Before They Were Educators: Dr. Marianne Hollis

Born and raised in Chattanooga, Tenn., Dr. Marianne Hollis, associate professor and masters of health sciences program director, has always had southern roots. Hollis explained how her great grandmother was five years old when Sherman marched through Atlanta and burned it down. She still has family living there today. After she grew up and graduated from high school, she went to the University of Tennessee.

Hollis said, “My bachelor’s degree from the University of Tennessee was actually in anthropology. My whole path throughout life was not linear, which has been fun, and I have certainly enjoyed that. I really support non-linear paths. In anthropology, I went on digs to Mexico and Yugoslavia and learned to focus on listening and asking good questions. You can learn a lot by listening.”

Hollis did not stay in anthropology long. At the same time that she was earning her bachelor’s degree, she decided she needed more economic security.

Her decision, she explained, was to go to nursing school.

“I went to nursing school, and then I went back and earned my bachelor’s degree in anthropology,” said Hollis. “I was in my early 20s. It’s interesting, though, because I was a little older than most of them in my class. My anthropology background was a big help when I was in nursing school. One of the first things they teach you in nursing school is therapeutic communications. I was able to get patients to talk about their fears and their problems. The experience in anthropology really helped me. Each step in life has provided me with help in the next stage.”
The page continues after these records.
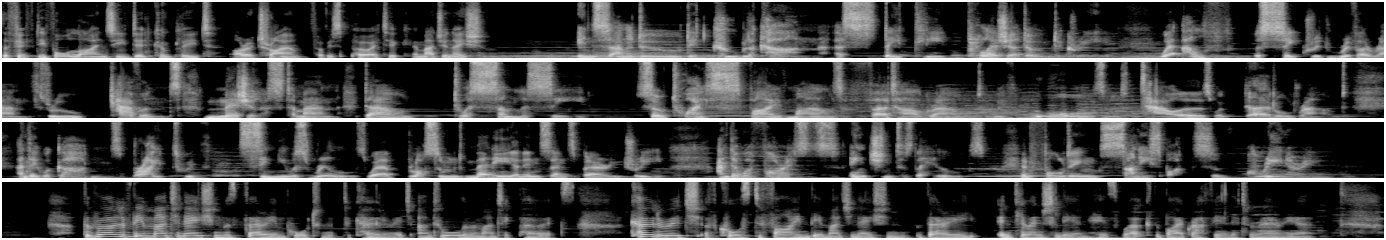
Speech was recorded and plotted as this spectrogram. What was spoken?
the 54 lines he did complete are a triumph of his poetic imagination. In Xanadu did Kubla Khan a stately pleasure dome decree, where Alph, the sacred river ran through caverns measureless to man, down to a sunless sea. So twice five miles of fertile ground, with walls and towers were girdled round, and they were gardens bright with sinuous rills, where blossomed many an incense-bearing tree, and there were forests, ancient as the hills, enfolding sunny spots of greenery. The role of the imagination was very important to Coleridge and to all the Romantic poets. Coleridge, of course, defined the imagination very influentially in his work, the Biographia Literaria.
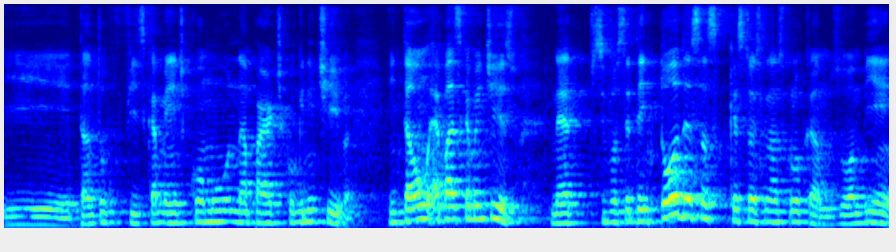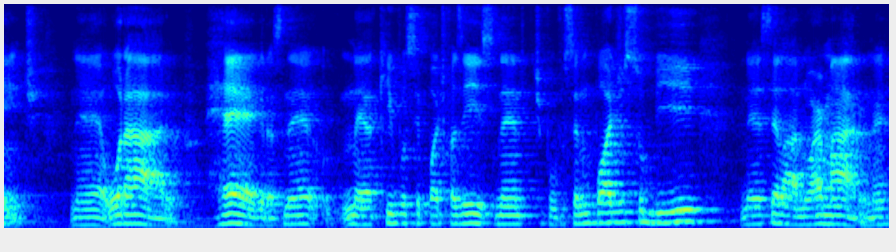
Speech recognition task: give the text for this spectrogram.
E tanto fisicamente como na parte cognitiva. Então é basicamente isso. né, se você tem todas essas questões que nós colocamos, o ambiente, né, horário, regras, né, né, aqui você pode fazer isso, né, tipo, você não pode subir né, sei lá, no armário, né?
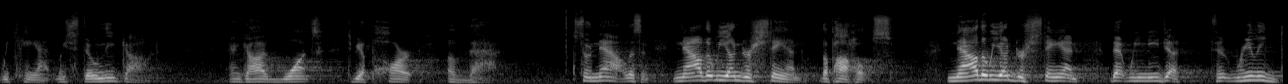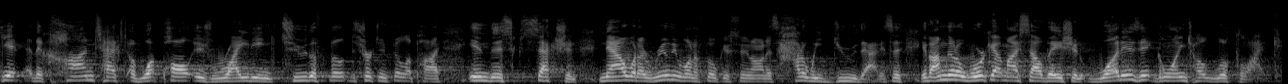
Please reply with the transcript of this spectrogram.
We can't. We still need God. And God wants to be a part of that. So now, listen, now that we understand the potholes, now that we understand that we need to, to really get the context of what Paul is writing to the, the church in Philippi in this section, now what I really want to focus in on is how do we do that? It says, if I'm going to work out my salvation, what is it going to look like?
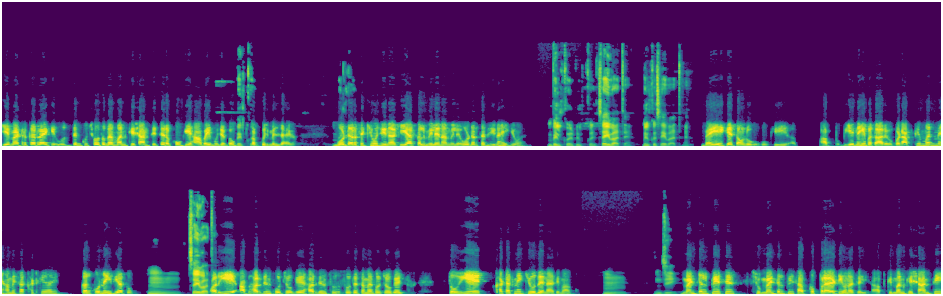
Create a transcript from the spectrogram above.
ये मैटर कर रहा है कि उस दिन कुछ हो तो मैं मन की शांति से रखूँ कि हाँ भाई मुझे तो सब कुछ मिल जाएगा। वो डर से क्यों जीना कि यार कल मिले ना मिले? वो डर से जीना ही क्यों है? बिल्कुल बिल्कुल सही बात है बिल्कुल सही बात है। मैं यही कहता हूँ लोगों को कि आप ये नहीं बता रहे हो बट आपके मन में हमेशा खटके कल को नहीं दिया तो। हम्म सही बात और ये आप हर दिन सोचोगे हर दिन सो, सोते समय सोचोगे तो ये खटकने क्यों देना है दिमाग को? हम्म जी। Mental peace is mental peace आपको प्रायोरिटी होना चाहिए आपकी मन की शांति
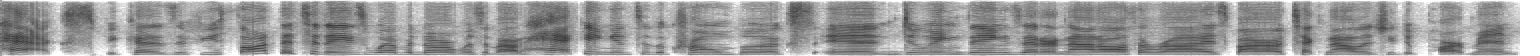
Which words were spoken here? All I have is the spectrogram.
hacks because if you thought that today's webinar was about hacking into the Chromebooks and doing things that are not authorized by our technology department,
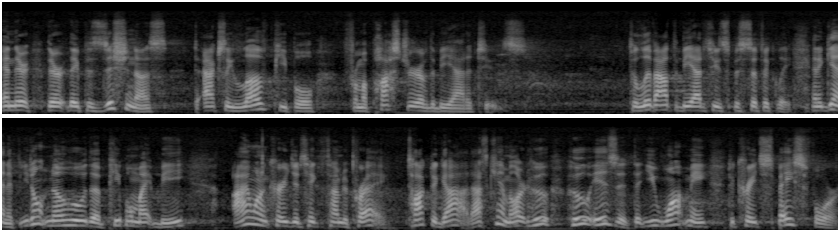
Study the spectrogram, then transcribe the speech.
And they're, they're, they position us to actually love people from a posture of the Beatitudes, to live out the Beatitudes specifically. And again, if you don't know who the people might be, I want to encourage you to take the time to pray. Talk to God. Ask Him, Lord, who, who is it that you want me to create space for?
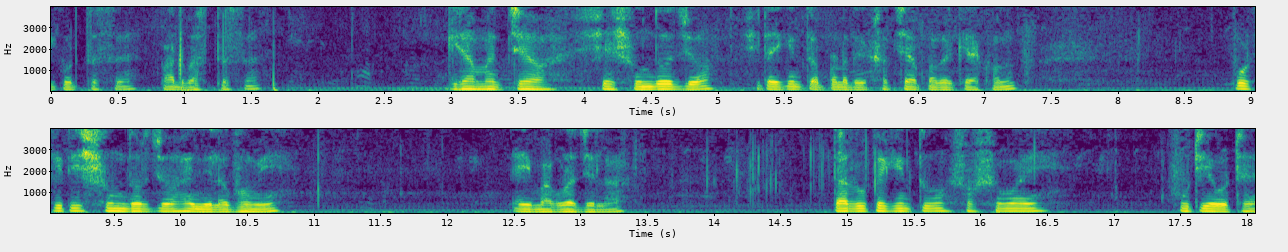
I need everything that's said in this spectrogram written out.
ই করতেছে, পাট বাঁচতেছে। গ্রামের যে সেই সৌন্দর্য সেটাই কিন্তু আপনারা দেখাচ্ছে আপনাদেরকে এখন। প্রকৃতির সৌন্দর্য হয় নীলাভূমি, এই মাগুরা জেলা। তার রূপে কিন্তু সবসময় ফুটিয়ে ওঠে।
After nursing school, Hollis went to work in a coronary care unit and in cardiac rehab. Hollis described these jobs as being a lot of fun and the first time she ever got into teaching.
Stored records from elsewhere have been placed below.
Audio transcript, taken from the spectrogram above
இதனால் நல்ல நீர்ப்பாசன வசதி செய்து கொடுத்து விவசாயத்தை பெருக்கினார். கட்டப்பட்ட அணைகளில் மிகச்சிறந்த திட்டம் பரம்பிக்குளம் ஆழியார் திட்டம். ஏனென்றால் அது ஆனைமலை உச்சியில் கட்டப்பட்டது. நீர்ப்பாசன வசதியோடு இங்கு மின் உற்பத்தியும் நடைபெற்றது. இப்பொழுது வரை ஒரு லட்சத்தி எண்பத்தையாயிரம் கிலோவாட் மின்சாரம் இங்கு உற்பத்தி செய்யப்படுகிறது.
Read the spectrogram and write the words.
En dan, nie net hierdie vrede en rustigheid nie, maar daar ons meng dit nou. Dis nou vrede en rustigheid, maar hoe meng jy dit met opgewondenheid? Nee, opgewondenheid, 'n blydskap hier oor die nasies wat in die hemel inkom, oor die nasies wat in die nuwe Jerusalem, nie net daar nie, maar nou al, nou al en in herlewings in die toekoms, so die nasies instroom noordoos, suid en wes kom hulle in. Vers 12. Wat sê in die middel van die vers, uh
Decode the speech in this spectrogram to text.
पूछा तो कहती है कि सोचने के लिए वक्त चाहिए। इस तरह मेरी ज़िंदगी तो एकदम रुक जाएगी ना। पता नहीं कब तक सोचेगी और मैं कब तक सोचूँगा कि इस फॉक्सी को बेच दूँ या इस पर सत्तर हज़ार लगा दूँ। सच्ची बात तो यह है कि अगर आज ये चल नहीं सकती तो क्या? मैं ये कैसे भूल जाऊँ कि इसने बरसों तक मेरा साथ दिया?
“I was teaching mini-classes in cardiac rehab. It was about communication and people’s lifestyles, and I figured out I really enjoyed working with adults. In many ways they taught me as much as I ever taught them. I always say that teaching is learning twice. You learn from doing it, and you should always learn from the people you work with. That was my first exposure to teaching, and I really enjoyed it. Then, I later got a job as a nursing instructor at the same nursing school I graduated from, which was extremely interesting. As a nursing instructor, that’s where I started getting into the research aspect of things. I really liked to go to the library and go through all the journals; it was just fun. To me, research is a puzzle, a wonderful puzzle.”

Always driven to succeed and do more, Hollis decided it was time to get her master’s degree. She finally realized what she loved doing most in life, and that was the pleasure of teaching.  

 “I went and decided to get my master’s degree in Education from the University of Tennessee. I had a minor focus in public health. At the same time, I switched jobs in Knoxville and became a clinical specialist in an open-heart unit. I was teaching again there and sort of extending my cardiac rehab experience. After that, somebody talked me into becoming a manager of a Neurology unit. That was a very valuable experience. I really learned about health care and how everything ran and went together.”

Three years later, Hollis went to work at St. Joseph’s in Asheville. Still driven to do more, Hollis decided it was time to think about whether or not she was going to pursue her doctorate.

“After I earned by master’s, I gave myself five years,” she said. “I said after five years I’m either going to go back and get my doctorate, or I won’t. I said, ‘Either I want do it and nothing will stop me, or I’ll choose a different path.’ So, that’s what I did. I went to the University of South Carolina in Columbia and got my Ph.D. in health promotion, behavior and education. While I was doing that, I met a couple of professors from Western Carolina University. As luck would have it, one of those professors was the program director for this program here at Western. As a result, I did a little adjunct teaching for Western in 1999. I loved it! I was hooked. I liked the population, and I liked the program.”

Hollis did not stay in the area long, however, because soon after she ended up moving to Michigan. For the next five years, Hollis held various teaching jobs at different places until one day a job announcement landed in front of her and brought her back home.

Hollis explained, “In 2005, I saw a job announcement for a full-time position here at Western in the School of Health Sciences. I was very fortunate to get that position. I still go to back to Michigan when I need time off or to get away, but I love this program here. If anyone was to ask me what my dream job was, this is it. I love it. I made it. I have traveled a lot of different paths to get here, and I can’t think of a job that I like more.”

Hollis plans on staying at Western Carolina University as she said she has found her home among us. She loves the school and the students and cannot think of anywhere else she would rather be.